There are prominent YouTube content creators who have made substantial amounts of money with this program, but they are the exception rather than the rule. It would take a lot of time, strategy and sheer luck to make money on YouTube. However, this is a good thing to keep in mind with advertising in general. Unless you're already getting a lot of views and clicks, you're not going to make a lot of money on them.
Like commission-based arrangements, affiliate marketing is where a referral partner receives a percentage of a sale, if the sale can be attributed to their post or content. This is a great way to ensure influencers receive income for their work, and it’s also great to help track the success of an influencer engagement. Affiliate marketing is typically on a pay-per-sale, pay-per-click or pay-per-lead model.
Like Pinterest, Instagram is a visual social media platform. The site, launched on October 6, 2010, has more than 400 million active users and is owned by Facebook. Many of its users use it to post information about travel, fashion, food, art and similar subjects. The platform is also distinguished by its unique filters together with video and photo editing features. Almost 95 percent of Instagram users also use Facebook.
Perhaps the best feature about LinkedIn is the fact that you can post any recommendations from your previous customers or colleagues about your business right to your LinkedIn business site (and we all know just how important testimonials and third party endorsements are!) LinkedIn gives you the chance to really build up your brand in a community that is quite similar to you. As LinkedIn is more about businesses connecting with other businesses, you’ll be among more like-minded people – and you may be able to pick their brains for more marketing ideas.
Just remember that it is always a good practice to add a disclosure about your affiliate links to your social media audience. This builds up a trust with them. Secondly, don’t spam your social media communities with affiliate links as this puts off the people. Always have a healthy ratio of generic informational posts (which are of interest to your audience) to the promotional posts (with your affiliate links).
The other big mistake retailers make is to use social media to talk about what is important to them rather than talking about what is important to the customer. As a retailer, you may think it is great to shout that you have a sale going on; and in some regards, this would be true. But, if that's the only reason you are getting involved in social media it won't be beneficial. Your goal should be to provide content that is relevant to your customer and engage with them to the point that they want to share your post with others.
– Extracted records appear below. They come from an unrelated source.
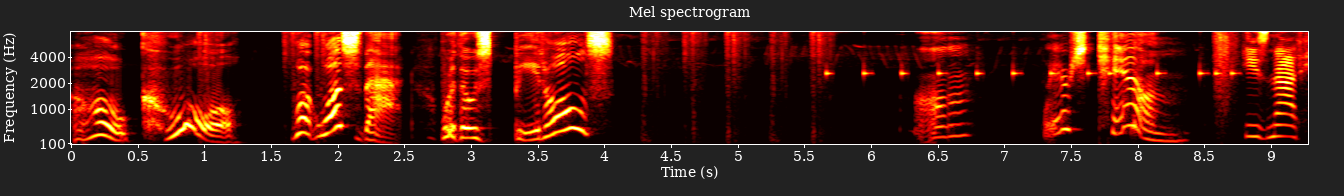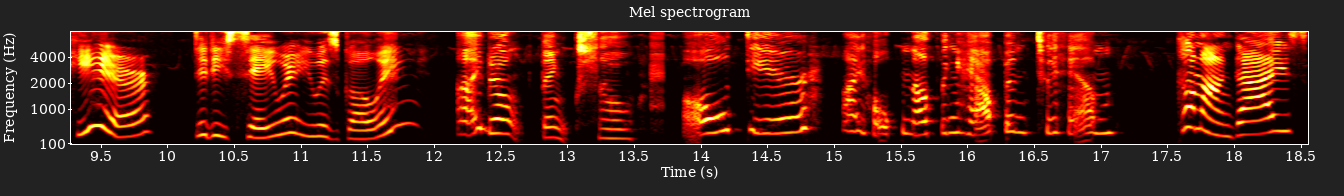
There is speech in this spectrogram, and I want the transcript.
Oh, cool. What was that? Were those beetles? Um, where's Tim? He's not here. Did he say where he was going? I don't think so. Oh dear, I hope nothing happened to him. Come on, guys.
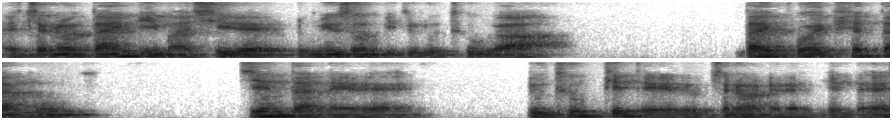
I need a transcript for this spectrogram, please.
အဲကျွန်တော်တိုင်းပြည်မှာရှိတဲ့လူမျိုးစုံပြည်သူလူထုကတိုက်ပွဲဖျက်ဆီးမှုရင့်တန်နေတဲ့လူထုဖြစ်တယ်လို့ကျွန်တော်လည်းမြင်တယ်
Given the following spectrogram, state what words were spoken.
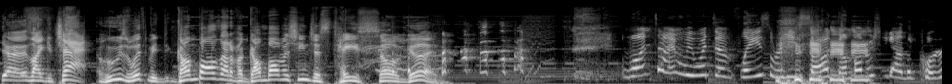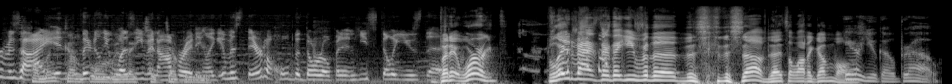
Yeah, it's like chat, who's with me? Gumballs out of a gumball machine just taste so good. One time we went to a place where he saw a gumball machine out of the corner of his eye. and literally wasn't even operating. W. Like it was there to hold the door open, and he still used it. But it worked. Blade Master, thank you for the, the the sub. That's a lot of gumballs. Here you go, bro.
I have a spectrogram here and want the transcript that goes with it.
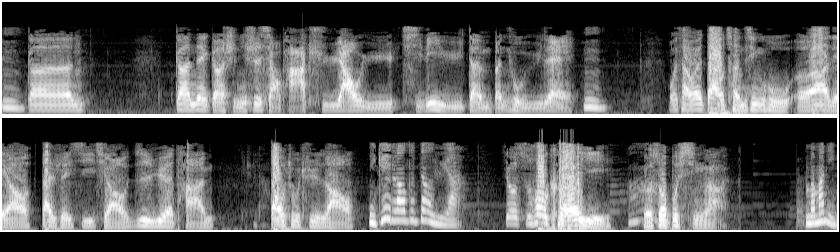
嗯。跟跟那个史尼士小爬、曲腰鱼、奇力鱼等本土鱼类，嗯，我才会到澄清湖、鹅阿寮、淡水溪桥、日月潭到处去捞。你可以捞得到鱼啊。有时候可以，啊有时候不行啊。妈妈，你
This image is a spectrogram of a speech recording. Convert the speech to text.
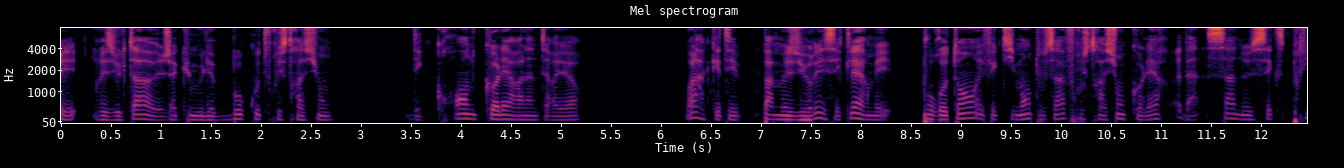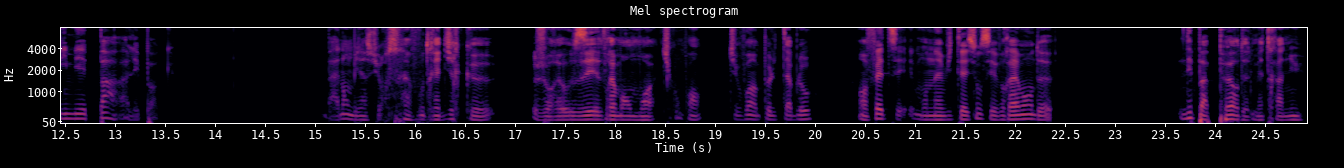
Et résultat, euh, j'accumulais beaucoup de frustration, des grandes colères à l'intérieur. Voilà, qui n'étaient pas mesurées, c'est clair, mais pour autant, effectivement, tout ça, frustration, colère, eh ben, ça ne s'exprimait pas à l'époque. Bah non, bien sûr, ça voudrait dire que j'aurais osé être vraiment moi, tu comprends? Tu vois un peu le tableau? En fait, mon invitation, c'est vraiment de... N'aie pas peur de te mettre à nu.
I’ve got a few e-mails relating to sponsored posts but never know if they’re legit. I think one time I replied and they wanted me to post something about how to save money when gambling at casinos. I’m pretty sure that would turn off a lot of readers (not that I have a lot of readers to begin with). Will have to look into it more though if there are ones which are about products/companies that I might actually like
Great list and please don’t get me wrong here, I am sick to death of Facebook. Is there another alternative TO Facebook? Put simply, NO!!! The other social media sites are devoid of the basic common denominator, Collaboration!! While they MIGHT get you a closed network or a specific audience, it doesn’t cater for interaction with all of the platform. What we really need is somewhere that has a home page with your posts that is broadcast to ALL other users or chosen crowds. We need a news feed to cast all of the posts for people to interact with. Twitter, Snapchat, Google+ and Instagram etc etc, just don’t cut the mustard as far as this goes. Some of the others mentioned are specific to specific audiences and are nothing like Facebook. That is why all other alternatives fail dismally!! I wish I had the money and development time to produce it, but alas I don’t.
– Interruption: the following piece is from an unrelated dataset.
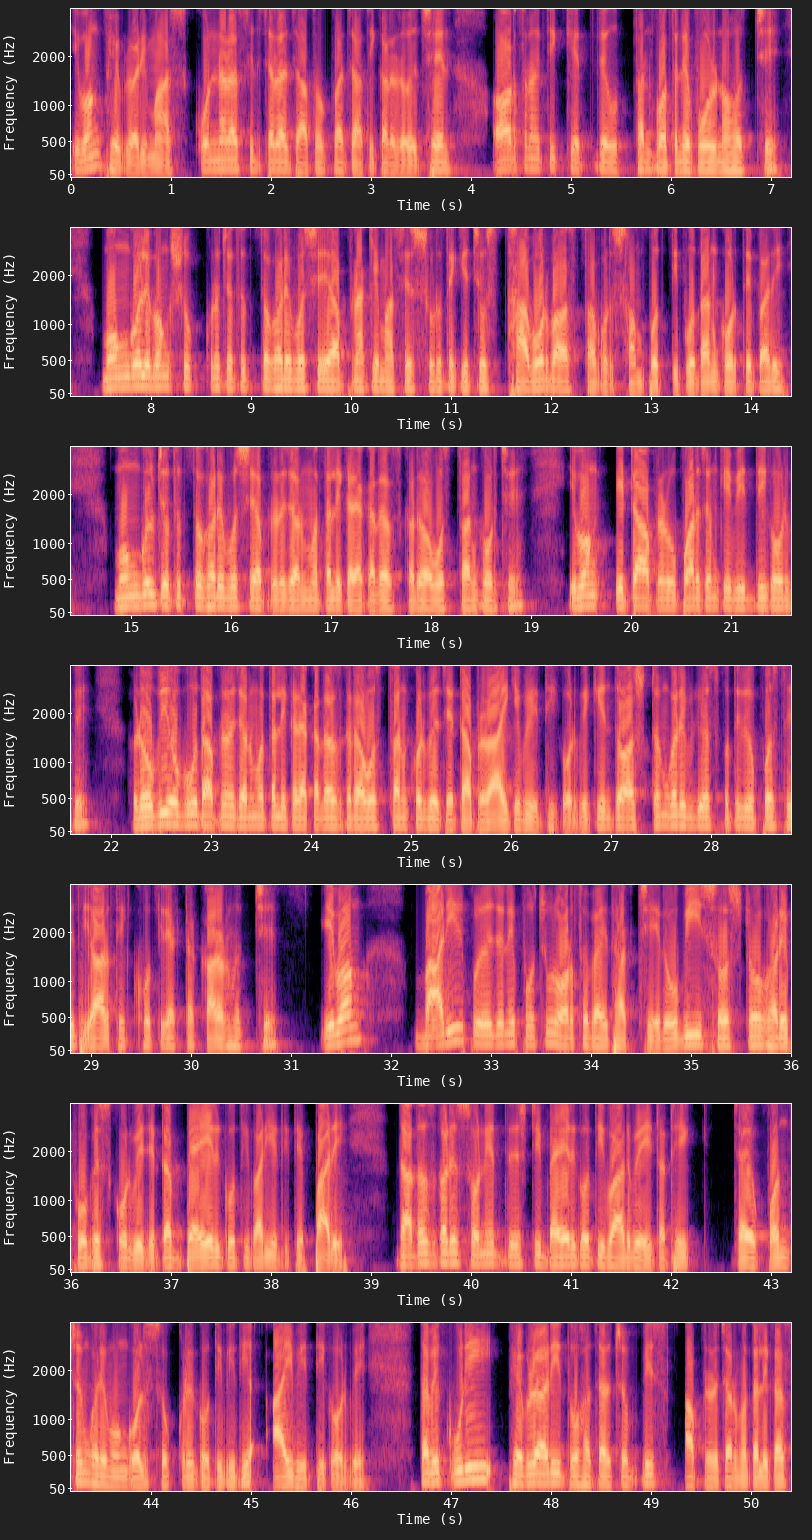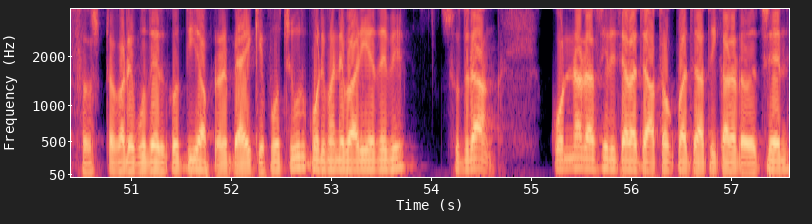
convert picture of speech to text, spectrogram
এবং ফেব্রুয়ারি মাস, কন্যা রাশির যারা জাতক বা জাতিকারা রয়েছেন, অর্থনৈতিক ক্ষেত্রে উত্থান পতনে পূর্ণ হচ্ছে। মঙ্গল এবং শুক্র চতুর্থ ঘরে বসে আপনাকে মাসের শুরুতে কিছু স্থাবর বা অস্থাবর সম্পত্তি প্রদান করতে পারে। মঙ্গল চতুর্থ ঘরে বসে আপনার জন্ম তালিকার একাদশ ঘরে অবস্থান করছে এবং এটা আপনার উপার্জনকে বৃদ্ধি করবে। রবি ও বুধ আপনার জন্ম তালিকার একাদশ ঘরে অবস্থান করবে, যেটা আপনার আয়কে বৃদ্ধি করবে। কিন্তু অষ্টম ঘরে বৃহস্পতির উপস্থিতি আর্থিক ক্ষতির একটা কারণ হচ্ছে এবং বাড়ির প্রয়োজনে প্রচুর অর্থ ব্যয় থাকছে। রবি ষষ্ঠ ঘরে প্রবেশ করবে, যেটা ব্যয়ের গতি বাড়িয়ে দিতে পারে। দ্বাদশ ঘরে শনির দৃষ্টি ব্যয়ের গতি বাড়বে, এটা ঠিক যাই হোক, পঞ্চম ঘরে মঙ্গল শুক্রের গতিবিধি আয় বৃদ্ধি করবে। তবে কুড়ি ফেব্রুয়ারি দু হাজার চব্বিশ আপনার জন্মতালিকার ষষ্ঠ ঘরে বুধের গতি আপনার ব্যয়কে প্রচুর পরিমাণে বাড়িয়ে দেবে। সুতরাং কন্যা রাশির যারা জাতক বা জাতিকারা রয়েছেন,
Users typically access social media services via web-based technologies on desktops and laptops, or download services that offer social media functionality to their mobile devices (e.g., smartphones and tablets). As users engage with these electronic services, they create highly interactive platforms through which individuals, communities, and organizations can share, co-create, discuss, and modify user-generated content or pre-made content posted online.